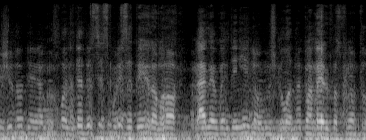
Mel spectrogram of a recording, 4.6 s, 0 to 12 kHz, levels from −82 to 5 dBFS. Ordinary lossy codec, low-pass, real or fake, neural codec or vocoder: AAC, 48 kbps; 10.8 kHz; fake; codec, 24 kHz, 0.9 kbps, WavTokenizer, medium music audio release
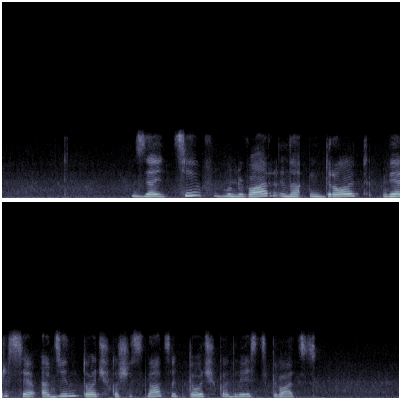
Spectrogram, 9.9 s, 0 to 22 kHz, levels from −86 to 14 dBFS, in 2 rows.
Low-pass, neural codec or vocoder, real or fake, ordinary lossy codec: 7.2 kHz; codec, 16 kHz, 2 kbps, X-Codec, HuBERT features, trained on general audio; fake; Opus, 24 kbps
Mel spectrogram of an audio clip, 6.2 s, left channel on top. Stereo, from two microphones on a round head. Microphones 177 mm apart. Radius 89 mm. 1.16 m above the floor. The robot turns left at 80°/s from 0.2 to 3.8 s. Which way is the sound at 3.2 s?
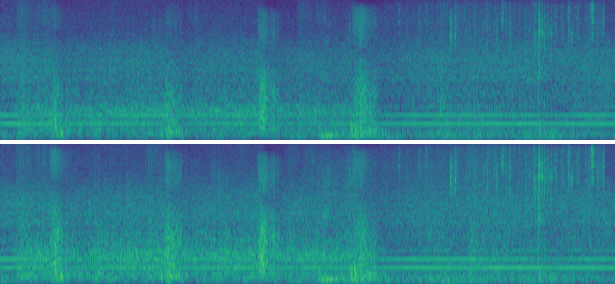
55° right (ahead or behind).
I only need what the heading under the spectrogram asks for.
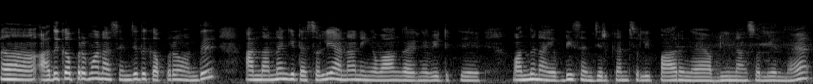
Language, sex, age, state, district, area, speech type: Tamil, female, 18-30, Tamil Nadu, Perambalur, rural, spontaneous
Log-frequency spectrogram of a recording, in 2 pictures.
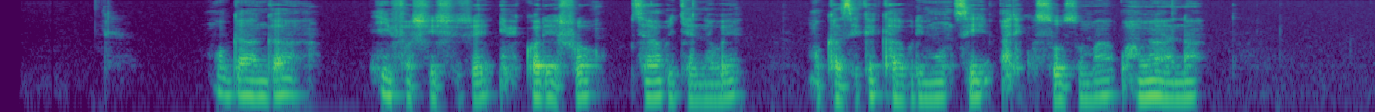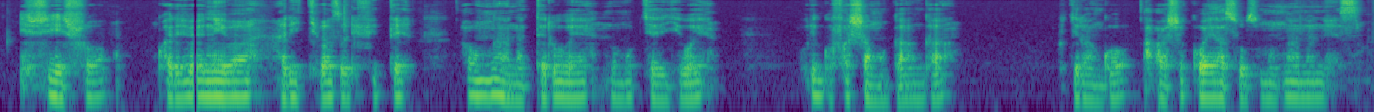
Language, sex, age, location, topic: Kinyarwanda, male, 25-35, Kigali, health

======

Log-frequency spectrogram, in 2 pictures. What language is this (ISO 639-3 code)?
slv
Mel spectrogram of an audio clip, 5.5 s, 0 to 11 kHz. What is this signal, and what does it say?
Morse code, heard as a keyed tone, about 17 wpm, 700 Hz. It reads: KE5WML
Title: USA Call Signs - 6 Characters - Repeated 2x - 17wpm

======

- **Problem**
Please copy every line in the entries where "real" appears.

- **Result for this exercise**
Mel spectrogram of a recording, 4.6 s, 0 to 12 kHz, levels from −82 to 5 dBFS. Ordinary lossy codec, low-pass, real or fake, neural codec or vocoder: AAC, 48 kbps; 10.8 kHz; fake; codec, 24 kHz, 0.9 kbps, WavTokenizer, medium music audio release
Low-pass, neural codec or vocoder, real or fake, ordinary lossy codec: 7.2 kHz; codec, 16 kHz, 2 kbps, X-Codec, HuBERT features, trained on general audio; fake; Opus, 24 kbps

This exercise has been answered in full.